Here is part of a Q&A with Wharton finance professor Jeremy Siegel. Interesting discussion on the trends in the Emerging markets, the US economy and else.
Here Siegel argues that appreciation of the Indian Rupee is bad for the Indian Exporter, while good for the consumer.
But the largest plank of growth in the Indian Economy is related to exports of technology and services, and even a bit of manufacturing. If the exporters are hit, then the consumer has less money to spend.
Siegel is talking from the US perspective. A stronger rupee makes a weaker case for outsourcing, retaining jobs and services in the US. And he implies correctly, that the Indian middle class consumer who is spending the stronger rupee is going to be buying US (and Western) derived goods and services. These again help the US economy.
Knowledge@Wharton: There was a time when the India rupee was about 47 or 48 to the dollar. In recent weeks the Indian rupee has appreciated to 40 rupees to the dollar. What do you think are the implications for the global competitiveness of Indian firms?
Siegel: This is painful. It's been the strongest appreciation of the rupee in over 30 years as I look back as some of the data. Basically, they have a big cost advantage. It's just gotten a little smaller, which is good; it means that they're going to have to continue to watch costs on exports. I think that they should use this appreciation of the rupee to lower prices to consumers and to encourage the middle class.
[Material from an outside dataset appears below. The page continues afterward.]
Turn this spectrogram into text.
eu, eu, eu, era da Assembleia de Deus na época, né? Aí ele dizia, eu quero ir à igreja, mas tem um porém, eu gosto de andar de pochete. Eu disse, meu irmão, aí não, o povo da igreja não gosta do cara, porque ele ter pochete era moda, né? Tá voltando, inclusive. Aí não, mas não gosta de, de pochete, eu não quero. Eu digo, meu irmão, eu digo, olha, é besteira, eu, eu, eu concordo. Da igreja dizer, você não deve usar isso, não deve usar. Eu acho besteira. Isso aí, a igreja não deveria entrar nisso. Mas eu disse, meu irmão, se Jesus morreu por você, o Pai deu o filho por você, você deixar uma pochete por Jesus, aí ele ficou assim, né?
This is because everything that they import is 10% to 15% cheaper than it was before. I think even oil has even gone down, perhaps in rupees, over the last 6 months. So, there are good things that come of it for the consumer. My feeling is that India should not move against this. The exporters have had it really good. Let's give the Indian consumer a break and continue to make sure that the exporters are going to have to stay on their toes as far as competitiveness is concerned.
See rest of the article, here.